PDF reports about the Resin server can be generated with the command-line, the /resin-admin browser-based GUI, or as automatic health system tasks.

From the command-line you can generate a pdf-report with the following:

Example: generating a PDF snapshot report
unix> resinctl pdf-report

generated /var/resin/log/default-Watchdog-20111010T1426.pdf

You can also generate a report for the most recent restart event saved by the watchdog. The watchdog report will give information about why Resin was last stopped.

Example: generating a PDF watchdog report
unix> resinctl pdf-report -watchdog

generated /var/resin/log/default-Watchdog-20111010T1426.pdf

Resin IDE Support

Resin includes excellent support for Eclipse. In fact, using the Eclipse support may be the easiest way get started with Resin.

Resin plugin support is included in Indigo (Eclipse 3.7) and above (you can install the Resin plugin manually for earlier Eclipse versions). The Resin plugin allows you to create new server instances, configure servers, start servers, stop servers, restart instances, deploy/undeploy applications, debug on the server and so on. You can even automatically download and install the latest version of Resin using the plugin or apply for a development license for Resin Pro.

Further details on the Resin Eclipse plugin is available here.

More Installation Options

More installation and configuration are available at installation options.

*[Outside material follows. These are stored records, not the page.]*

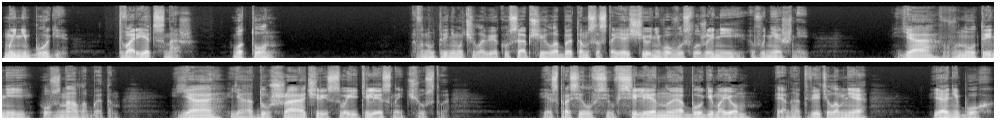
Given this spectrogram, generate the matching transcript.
«Мы не боги, Творец наш, вот Он». Внутреннему человеку сообщил об этом состоящий у него в услужении внешний. Я, внутренний, узнал об этом. Я, я душа через свои телесные чувства. Я спросил всю Вселенную о Боге моем, и она ответила мне, «Я не Бог,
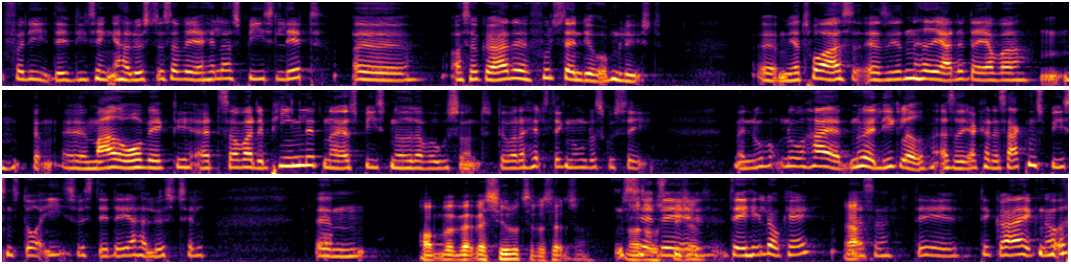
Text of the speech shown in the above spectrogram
fordi det er de ting, jeg har lyst til, så vil jeg hellere spise lidt, øh, og så gøre det fuldstændig åbenlyst. Øh, jeg tror også, altså sådan havde jeg det, da jeg var mm, øh, meget overvægtig, at så var det pinligt, når jeg spiste noget, der var usundt. Det var der helst ikke nogen, der skulle se. Men nu, nu, har jeg, nu er jeg ligeglad. Altså, jeg kan da sagtens spise en stor is, hvis det er det, jeg har lyst til. Øhm, Og hvad, hvad, siger du til dig selv så, når du spiser? det, det er helt okay. Ja. Altså, det, det gør ikke noget.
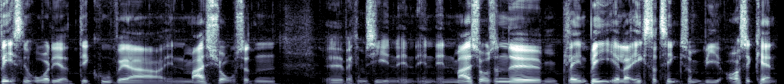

Next Steps

  • configuration shows how to customize basic configuration.
  • resin.xml configuration shows more advanced and specialized configuration.
  • command-line describes using the resinctl command line interface.
  • deployment deploying applications to a running server.
  • clustering describes clustering, cloud, and dynamic servers.
  • resin-admin describes the /resin-admin browser-based interface.
  • health describes the Resin health and monitoring system.
  • REST admin describes the REST interface for remote third-party admin integration.
  • Resin HTTP Web Server describes fast, scalable HTTP web server.
  • HTTP URL Rewrite describes Resin's URL rewriting (like mod_rewrite).
  • Security describes authentication, authorization and SSL.

Copyright © 1998-2012 Caucho Technology, Inc. All rights reserved. Resin ® is a registered trademark. Quercustm, and Hessiantm are trademarks of Caucho Technology.